Analysis: The unlawful use or possession of controlled substances is criminal conduct and may constitute the commission of “a criminal act that reflects adversely on the lawyer’s honesty, trustworthiness or fitness as a lawyer in other respects,” which is professional misconduct under Utah Rules of Professional Conduct 8.4(b). If another lawyer has actual knowledge that a lawyer has unlawfully possessed or used controlled substances, such that it raises a substantial question as to the offending lawyer’s honesty, trustworthiness or fitness as a lawyer in other respects, the lawyer is bound by the provisions of Rule 8.3(a) to make a report to the Office of Professional Conduct of the Utah State Bar,1unless this disclosure obligation is excused by Rules 8.3(c) or 8.3(d). Rule 8.3(a) provides:
A lawyer having knowledge that another lawyer has committed a violation of the Rules of Professional Conduct that raises a substantial question as to that lawyer’s honesty, trustworthiness or fitness as a lawyer in other respects, shall inform the appropriate professional authority

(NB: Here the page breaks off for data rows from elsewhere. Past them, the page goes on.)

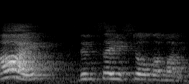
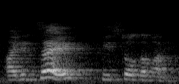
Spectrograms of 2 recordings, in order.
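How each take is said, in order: First: "I" stressed. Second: "say" stressed. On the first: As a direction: hit "I" first. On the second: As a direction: hit "say". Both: Shown as a demonstration. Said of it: "stress on each word".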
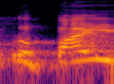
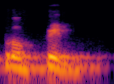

However, Rule 8.3(a) imposes an obligation to report only if the lawyer has “knowledge” that the other lawyer has committed a violation of the Rules. “Knowledge” as used in Rule 8.3(a) requires actual knowledge of the violation of the Rules by the other lawyer.2In addition, whether the unlawful use or possession of a controlled substance reflects adversely on the lawyer’s honesty, trustworthiness or fitness as a lawyer in other respects is dependent upon the facts and circumstances.
Rule 8.3(a) imposes a reporting requirement only when the known misconduct raises a “substantial question” regarding a lawyer’s honesty, trustworthiness or fitness as a lawyer in other respects. The Comment to Rule 8.3 recognizes that the rule does not require disclosure of every violation of the Rules of Professional Conduct. Rule 8.3(a) limits the violations that must be reported to “those offenses that a self-regulating profession must vigorously endeavor to prevent.” The Comment further states: “A measure of judgment is, therefore, required in complying with the provisions of this Rule.” Whether a “substantial question” arises is therefore measured by the subjective, reasonable, good-faith belief of the lawyer with knowledge of the violation. But the Comment to Rule 8.3 also states that the use of the “term ‘substantial’ refers to the seriousness of the possible offense and not the quantum of evidence of which the lawyer is aware.” (more…)